Will racially charged movies always raise the potential for theater violence? That's what Columbia executives must be wondering after several disturbances marred the opening of John Singleton's Higher Learning, a cautionary tale about multicultural tensions on a college campus.
Since its premiere, Learning has earned a robust $24.9 million and tallied these unhealthy stats on police blotters: 2 deaths, 1 shooting injury, and 14 arrests. Executives at Columbia were quick to disassociate the film from the homicides and rightly so. The shooting in Joliet, Ill., happened when a woman's gun accidentally discharged during a showing of the film. And of the two deaths, which occurred outside separate theaters in Washington, D.C., one was a drive-by shooting and the other was the result of an argument between two people in line. But confrontations between black and white teens in Ohio and arrests in Michigan did seem indirectly related to the film.
Columbia, which was taken to task in 1991 for its poor handling of violent outbreaks surrounding Singleton's Boyz N the Hood, was clearly concerned about the potential for violence. The studio took action before Learning's release by offering to reimburse theaters for additional security, and, on the advice of several exhibitors, opened the film on a Wednesday, rather than a Friday. ''We were proactive rather than reactive,'' says Columbia spokesman Ed Russell. ''We planned steps that had proven helpful.''

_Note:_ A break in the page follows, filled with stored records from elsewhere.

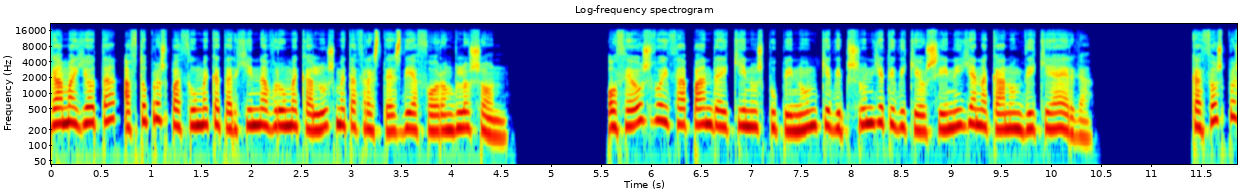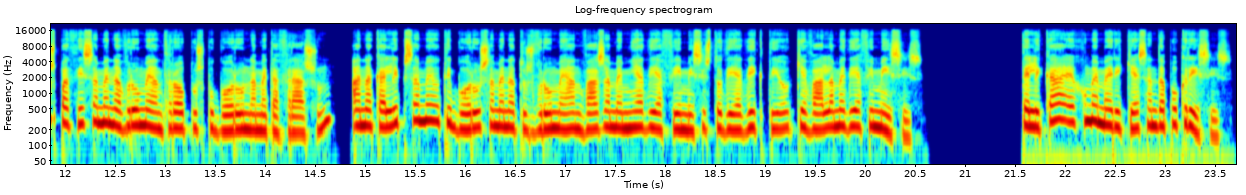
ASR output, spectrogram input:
Γάμα γιώτα, αυτό προσπαθούμε καταρχήν να βρούμε καλούς μεταφραστές διαφόρων γλωσσών. Ο Θεός βοηθά πάντα εκείνους που πεινούν και διψούν για τη δικαιοσύνη για να κάνουν δίκαια έργα. Καθώς προσπαθήσαμε να βρούμε ανθρώπους που μπορούν να μεταφράσουν, ανακαλύψαμε ότι μπορούσαμε να τους βρούμε αν βάζαμε μια διαφήμιση στο διαδίκτυο και βάλαμε διαφημίσεις. Τελικά έχουμε μερικές ανταποκρίσεις.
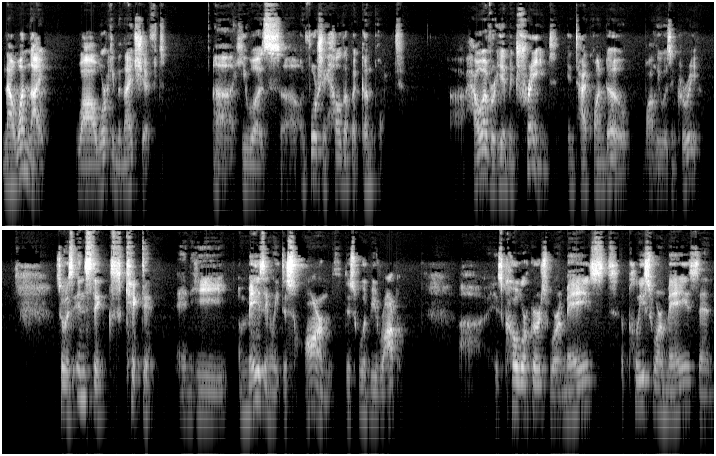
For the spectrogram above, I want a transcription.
Now, one night, while working the night shift, uh, he was uh, unfortunately held up at gunpoint. Uh, however, he had been trained in Taekwondo while he was in Korea. So his instincts kicked in, and he amazingly disarmed this would be robber. Uh, his coworkers were amazed, the police were amazed, and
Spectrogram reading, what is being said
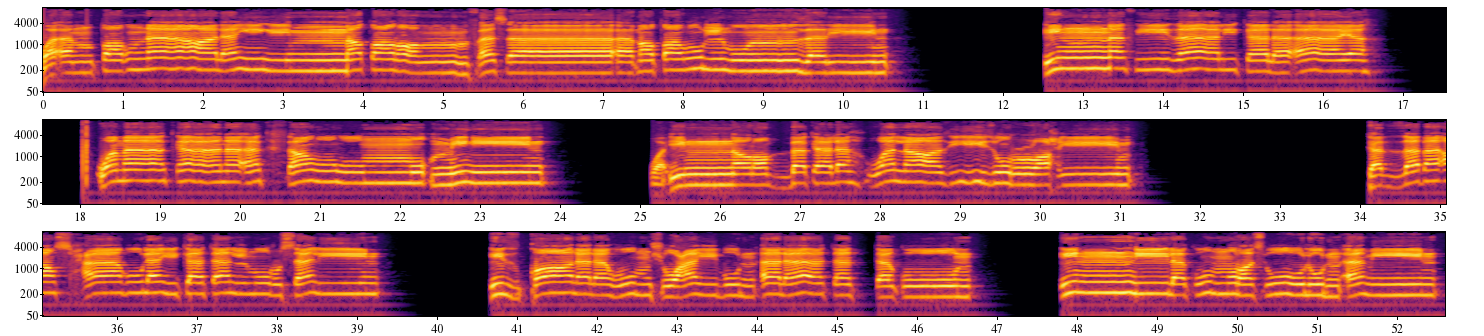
وأمطرنا عليهم مطرا فساء مطر المنذرين. إن في ذلك لآية. وما كان أكثرهم مؤمنين. وإن ربك لهو العزيز الرحيم. كذب أصحاب ليكة المرسلين. إذ قال لهم شعيب ألا تتقون؟ إني لكم رسول أمين.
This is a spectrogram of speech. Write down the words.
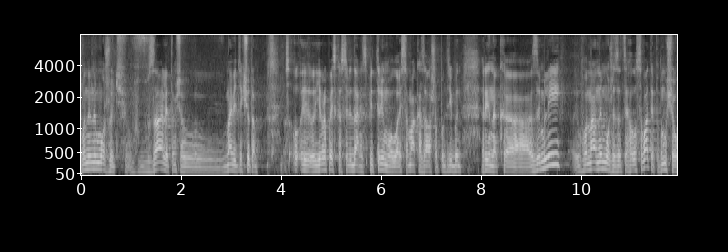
вони не можуть в залі, тому що навіть якщо там е, Європейська солідарність підтримувала і сама казала, що потрібен ринок землі, вона не може за це голосувати, тому що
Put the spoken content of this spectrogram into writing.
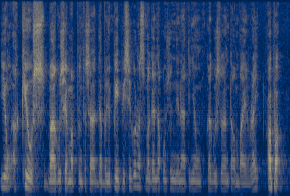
yung accused bago siya mapunta sa WPP. Siguro mas maganda kung sundin natin yung kagusto ng taong bayan, right? Opo.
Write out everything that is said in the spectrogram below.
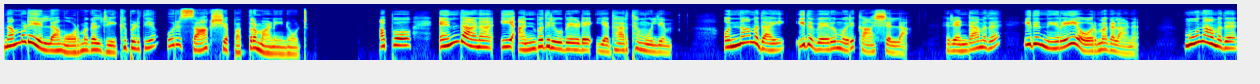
നമ്മുടെയെല്ലാം ഓർമ്മകൾ രേഖപ്പെടുത്തിയ ഒരു സാക്ഷ്യപത്രമാണ് ഈ നോട്ട്. അപ്പോ എന്താണ് ഈ അൻപത് രൂപയുടെ യഥാർത്ഥ മൂല്യം? ഒന്നാമതായി ഇത് വെറും ഒരു കാശല്ല. രണ്ടാമത് ഇത് നിറയെ ഓർമ്മകളാണ്. മൂന്നാമത്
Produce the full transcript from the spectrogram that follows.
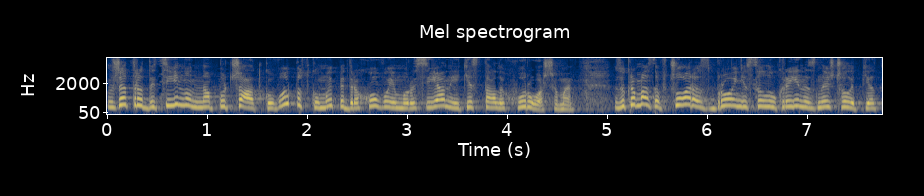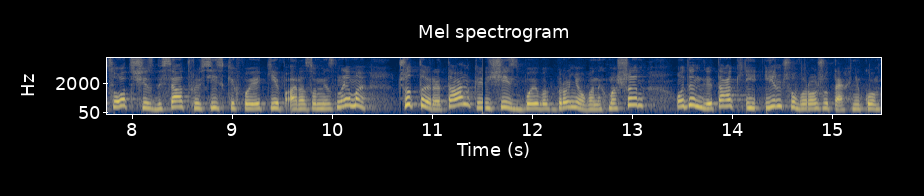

Learning was also carefully marketed. Print ads omitted any depiction of violence, and the armed confrontation at the end of the film was downplayed in trailers and ads. ''We played up the elements of human drama,'' says a studio marketing executive. ''This was not a call to arms.''
Similar strategies had averted problems on Singleton's Poetic Justice and even more incendiary films, like Basic Instinct. ''We were sorry about any of the violence,'' says a Columbia exec, ''(but) I'm sure there are fights and arrests on the opening weekends of many popular films.''